Rosenberry said the national average of a one-year-old male harvested was four or five points with a gap of 10 inches wide; The average 2-year-old was a 7-pointer with a 15-inch gap; And the average male of 3 1/2 years and older was an 8-pointer with a gap of 17 inches. Hunters who capture deer in the EA are prohibited from moving high-risk parts beyond the EA boundaries, including even into the surrounding AMD. The use of deer urine attractants, deer feeding and deer rehabilitation are also illegal. It is important to understand what really counts as a point when talking about wood requirements for males. The rules regarding the number of points a legal dollar must have on timber vary depending on the UMM. In most UMMs, a goat with three dots on one side counting the teeth of the forehead is legal. But in UMM 1A, 1B, 2A, 2B and 2D, a male must have three points without counting the front pin. Junior permit holders, supervised youth, disabled hunters with vehicle licenses, and resident active U.S. Armed Forces personnel may hunt deer with antlers with two or more dots on antlers or a sting three inches or longer long. Concerns about the genetic effects of selective harvesting are widespread. Would the selection of males according to the number of points of wood they wore be enough to change the future evolution of the antlers? Current research clearly shows the opposite.
While hunters should be aware of this change, which came into effect in September at the same time that straight-walled cartridges were legalized in most special regulatory areas, the Hunting Commission will focus on educating hunters about the change, rather than enforcing the law. in the upcoming 2021-2022 firearms seasons. Since this amendment was adopted during the licence year and after the publication of the Pennsylvania Hunting & Trapping Digest (which lists buckshot as a legal option in Special Regulatory Areas under certain conditions), enforcement of this new regulation will not begin until the 2022-2023 licence year, when it will be printed in the Digest along with other legal decisions on ammunition. which are different in different countries within special regulatory areas. First, the ends of yearling woods are poor predictors of future timber development. Research shows little relationship between a male`s first set of wood and those he wears at age 4.5 and older. Therefore, the use of the one-year-old end of antlers as a harvesting criterion is not expected to affect future timber development in the population, as a one-year-old thorny male and a 6-point yearling at the age of 4.5 may have antlers of similar size. Here and in the other active DMAs of the state – DMA 2 and DMA 4 – it is illegal to remove high-risk parts of deer; use or possess cervenurin attractants; directly or indirectly feed wild deer in the wild; and rehabilitate wild deer in the wild. Rifle season begins on Saturday, November 30 and ends on December 14. For most of the state, the first six days of the season are reserved only for antler-deer (males). On the second Saturday of the season, the antlerless deer season traditionally begins.

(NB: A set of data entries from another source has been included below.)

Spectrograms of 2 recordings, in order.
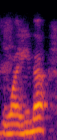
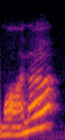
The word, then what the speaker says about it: Lena: minutes left yeah congratulations Lena like I said the reason I call Lena tomato is because I used to pronounce her name Lana and she likes to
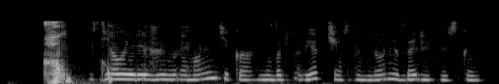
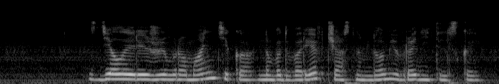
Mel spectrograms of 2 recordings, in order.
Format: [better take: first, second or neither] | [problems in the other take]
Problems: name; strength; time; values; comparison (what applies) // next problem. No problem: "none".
second | noise reduction (neural mask model DeepFilterNet 3)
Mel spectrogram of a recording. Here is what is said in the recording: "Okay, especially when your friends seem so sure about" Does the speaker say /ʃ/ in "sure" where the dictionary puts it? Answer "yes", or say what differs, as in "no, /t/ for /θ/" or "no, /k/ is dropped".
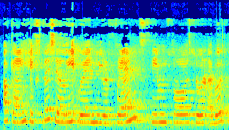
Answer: no, /s/ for /ʃ/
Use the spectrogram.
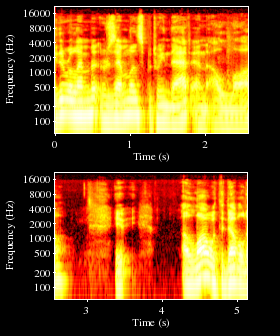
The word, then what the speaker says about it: Allah: say the word is actually pronounced allah with a doubled l allah and emphasis on the second syllable right but i want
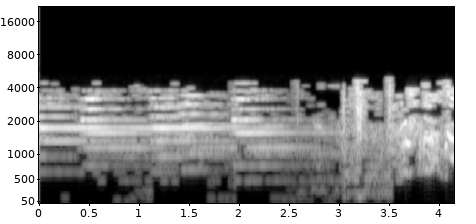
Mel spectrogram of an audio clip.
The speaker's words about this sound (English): Yeah, I'll ring the bell.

It is illegal to hunt within 150 metres of inhabited homes, warehouses, industrial or commercial buildings, schools or playgrounds without residents` permission. It is also illegal to shoot in a safe zone, even if you are stationed outside the zone. Meanwhile, buckshot, which was used by deer hunters in most of the Southeast`s Special Settlement Areas — but nowhere else in Pennsylvania — can no longer be used in Special Regulatory Areas, except for controlled hunts in Tyler and Ridley Creek State Parks, where some hunters should consult the information provided to them. Odors or baits that contain any form of natural or artificial traces of food, including but not limited to corn, apples and acorns, are not legal. Before RPA, about 80% of males (most of whom were yearlings) were harvested by hunters each year. This resulted in male survival rates of less than 20%. Protecting most one-year-old males would increase male survival and thus increase adult males in the population, the goal of RPAs. If timber marking were allowed, researchers at the Hunting Commission would largely have no access to information on crop marks, as timber usually leaves the butcher`s shop with the hunter.

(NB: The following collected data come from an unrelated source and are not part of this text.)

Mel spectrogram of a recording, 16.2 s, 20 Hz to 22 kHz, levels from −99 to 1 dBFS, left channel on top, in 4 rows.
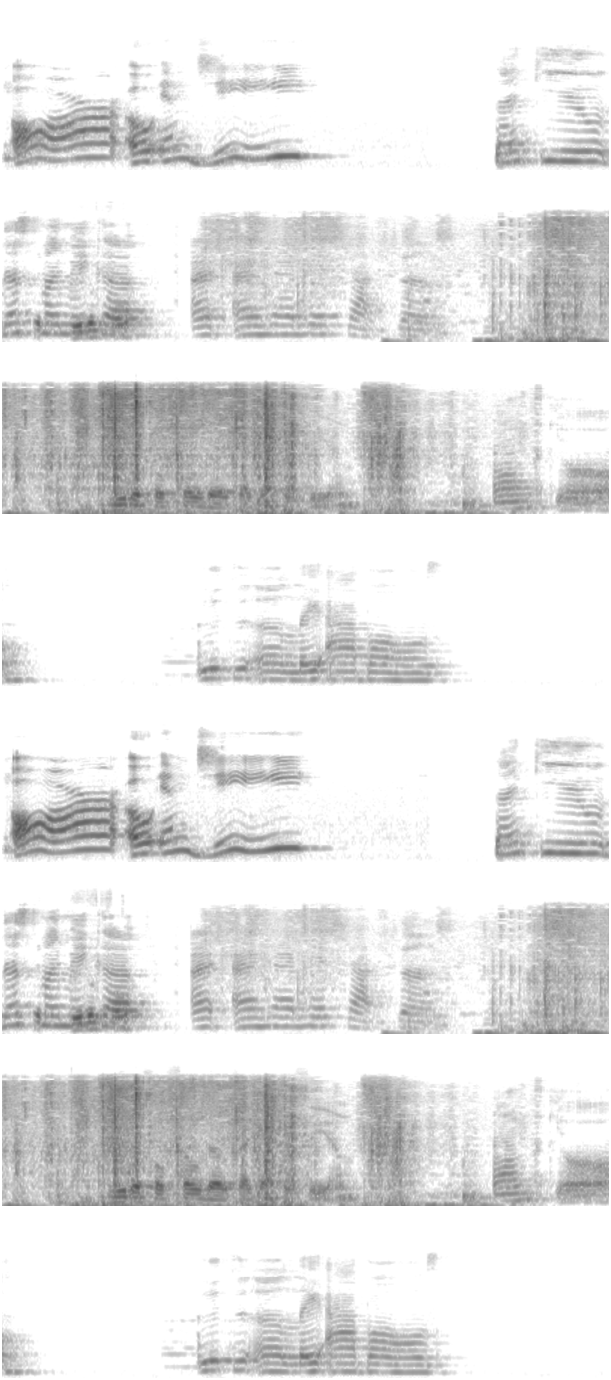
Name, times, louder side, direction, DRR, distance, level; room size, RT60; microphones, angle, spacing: voice 1, 0.0-2.0, right 5 dB, 80° right, 0.6 m, -44 dB
voice 2, 3.3-4.9 5.3-7.0 11.4-12.3 13.4-15.1, right 2 dB, 20° right, 1.1 m, -55 dB
voice 3, 4.5-4.9 8.8-10.4, right 2 dB, 40° right, 0.6 m, -45 dB
sound 1, 5.4-6.3 6.6-6.8 7.2-11.7, left 3 dB, 10° left, 0.6 m, -41 dB
15.0 x 7.9 x 3.0 m
head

In most parts of the state, hunters can harvest any male with three dots on one side of the rack, including the forehead. « This is truly an exciting time to be a deer hunter in Pennsylvania, » said Bryan Burhans, executive director of the Hunting Commission. « Hunters have the ability to track males on a large scale in numbers like we haven`t seen in over a century. Plus, they have more flexibility when it comes to deciding when and where to take antlerless deer. It is illegal to attach « readers » for deer in a safe zone, even without permission, even if you are not carrying a firearm. In 2002, the Board of Commissioners of the Hunting Commission considered an exemption from buckling regulations for junior, senior, disabled and active military hunters. This amendment did not pass, but the agency approved the exemption of younger, disabled and active military personnel from the new timber regulations. However, in the western part of the state, hunters must abide by the « three up » rule in UMDs 1A, 1B, 2A, 2B and 2D, which means that hunters can only harvest males with three dots on each side, except for the frontal tooth. The national harvest of males for the 2021-2022 seasons was estimated at 145,320 and the harvest without wood at 231,490.